Tried to get ChatGPT to solve some very simple cryptic crossword clues – it failed. Attempted teaching it, hopefully it would have learnt.

(Insisted that the answer to “Keating hides a tin in this barrel (3)” is vat instead of keg).

Yes. Seems it understands parts of the clue though – it understands (obviously) the number of letters in the answer. It also understands what the answer should mean (i.e. the definition of the answer), and it understands the wordplay (anagram, concatenation, look inside another word, etc.). But it fails at the last step of applying the wordplay to the rest of the clue to get the definition. Very intriguing.

interesting. It did the same thing with me (a random reference to Paul Keating), but came up with VAT, not OAK. And then I taught it saying “it is a much more straightforward answer, the word “keating” hides the letters “a tin”, and therefore removing “a tin” from “keating” gives “keg” which is the answer.” It responded saying it agreed.

And then seems to have changed its mind to go to OAK.

Good Morning.
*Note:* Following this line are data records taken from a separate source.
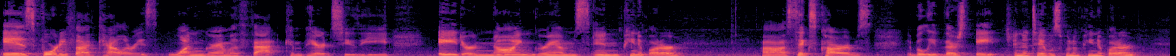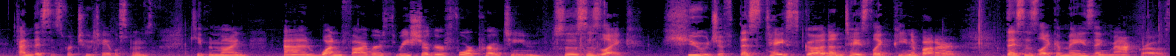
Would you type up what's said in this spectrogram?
is 45 calories, one gram of fat compared to the eight or nine grams in peanut butter. Uh, six carbs. I believe there's eight in a tablespoon of peanut butter. And this is for two tablespoons, keep in mind. And one fiber, three sugar, four protein. So this is like huge. If this tastes good and tastes like peanut butter, this is like amazing macros.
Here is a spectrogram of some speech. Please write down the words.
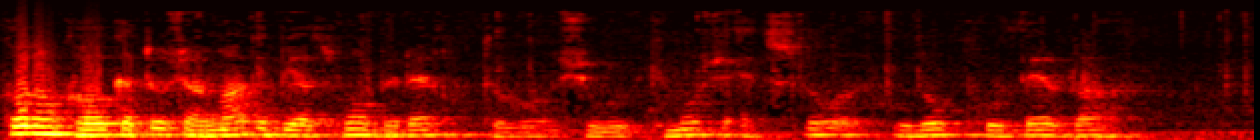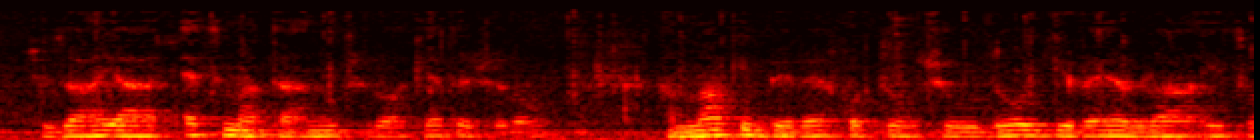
קודם כל כתוב שהמגיד בעצמו בירך אותו, שהוא כמו שאצלו הוא לא חווה רע, שזה היה עצם התענוג שלו, הקטע שלו, המגיד בירך אותו שהוא לא יראה רע איתו,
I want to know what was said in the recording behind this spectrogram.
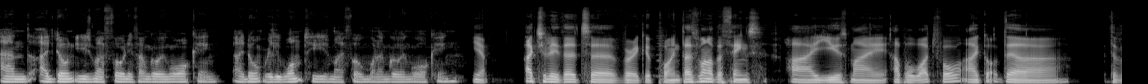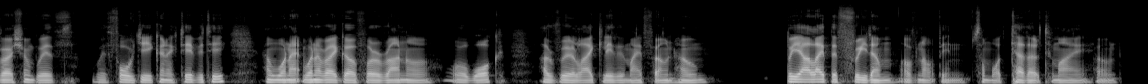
And I don't use my phone if I'm going walking. I don't really want to use my phone when I'm going walking. Yeah. Actually, that's a very good point. That's one of the things I use my Apple Watch for. I got the the version with with 4G connectivity, and when I, whenever I go for a run or or walk, I really like leaving my phone home. But yeah, I like the freedom of not being somewhat tethered to my phone.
Phil, need advice on INTC.

I had the original play of
Long – 30 ’25 BCS 25/40
Short – 10 ’24 40P

I was assigned the 40P and sold the 1000 shares for a 10K loss on Friday
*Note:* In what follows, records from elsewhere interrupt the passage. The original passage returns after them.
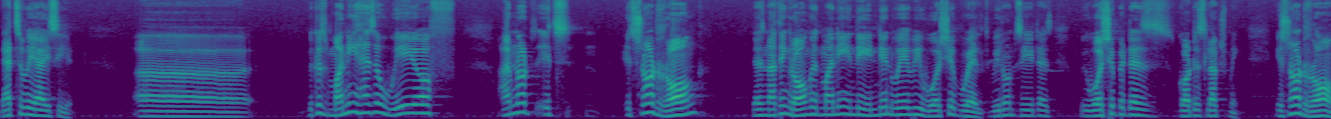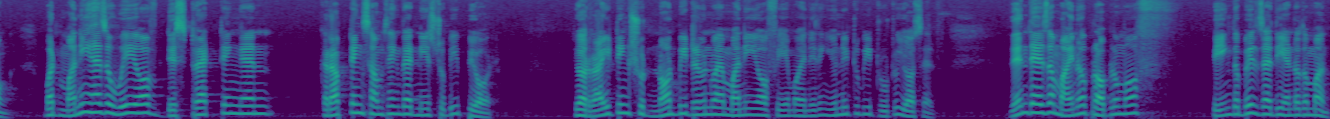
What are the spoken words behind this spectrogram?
that's the way i see it uh, because money has a way of i'm not it's it's not wrong there's nothing wrong with money in the indian way we worship wealth we don't see it as We worship it as Goddess Lakshmi. It's not wrong. But money has a way of distracting and corrupting something that needs to be pure. Your writing should not be driven by money or fame or anything. You need to be true to yourself. Then there's a minor problem of paying the bills at the end of the month,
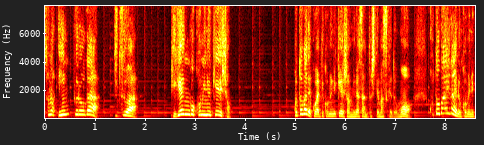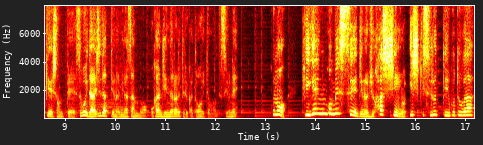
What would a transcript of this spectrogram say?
そのインプロが実は非言語コミュニケーション。言葉でこうやってコミュニケーション皆さんとしてますけども、言葉以外のコミュニケーションってすごい大事だっていうのは皆さんもお感じになられてる方多いと思うんですよね。この非言語メッセージの受発信を意識するっていうことが、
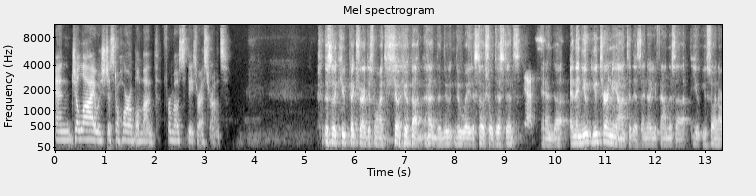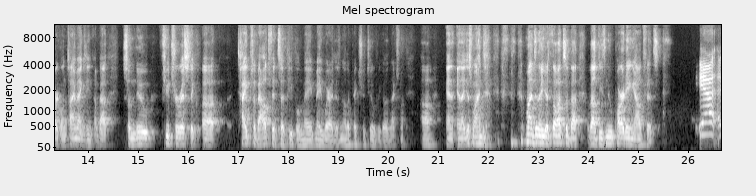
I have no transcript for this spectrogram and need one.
And July was just a horrible month for most of these restaurants. This is a cute picture I just wanted to show you about uh, the new, new way to social distance. Yes. And, uh, and then you, you turned me on to this. I know you found this, uh, you, you saw an article in Time Magazine about some new futuristic, uh, types of outfits that people may, may wear. There's another picture too, if we go to the next one. Uh, and, and I just wanted, to- wanted to know your thoughts about, about these new partying outfits. Yeah, uh,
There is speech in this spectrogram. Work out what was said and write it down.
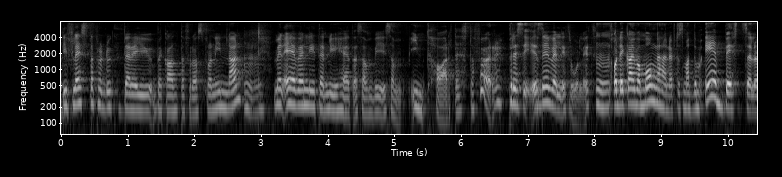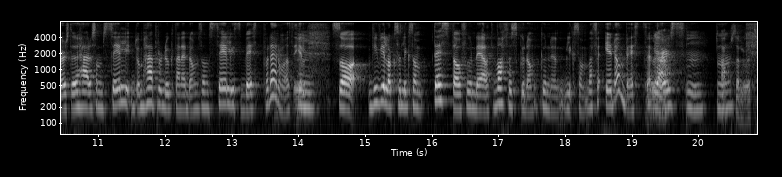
De flesta produkter är ju bekanta för oss från innan, men även lite nyheter som vi som inte har testat förr. Precis. Så det är väldigt roligt. Mm, och det kan ju vara många här nu eftersom att de är bestsellers, det här som sälj, de här produkterna är de som säljs bäst på Dermasil. Så vi vill också liksom testa och fundera att varför skulle de kunna liksom, varför är de bestsellers? Mm, Absolut.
How do I adjust this position which is just the BCS?


While Mr. B reiterated his very long-standing objection to over priced stock buybacks I suggest his actual commentary was one of the rare occasions of taking a poke at unwise policy. To whit:
“When you are told that all repurchases are harmful to shareholders or to the country, or particularly beneficial to CEOs, you are listening to either an economic illiterate or a silver-tongued demagogue (characters that are not mutually exclusive)”

Did BBAR stop paying its monthly dividends in 2023?

With the Supreme Court hearing oral arguments tomorrow in the $400b student loan repayment case, how does SOFI pricing respond if at least five conservative justices tip their hand to denial? Positive because the revenue stream is restored, or negative because the administration now is incentivized to keep the temporary (3 years now) suspension on all federal loan repayments going through the ’24 election?

Yes, we’re in SOFI because the overreaction so far (initially to the temporary suspension and then to this loss of a substantial revenue stream) has created an opportunity. Again, I’d be highly surprised if the conservatives let the administration’s rationale stand, but the market reaction to this is conceivably either positive or negative in ’23. It depends on what the market thinks the administration will do if they’re told no to their “permanent” solution to the student loan forgiveness political issue.

My naive take: positive, because Covid emergency authorization gets weaker as we settle into the new normal, the trial by fire will be over, and it’s unlikely we ever have a legislative implementation of student loan forgiveness.

Last edited 24 days ago by gfoyle1

To paraphrase- woke is what woke does.

I would like someone to explain what ‘woke’ is…I don’t watch fox tv…. and, scotty is a racist. 🙁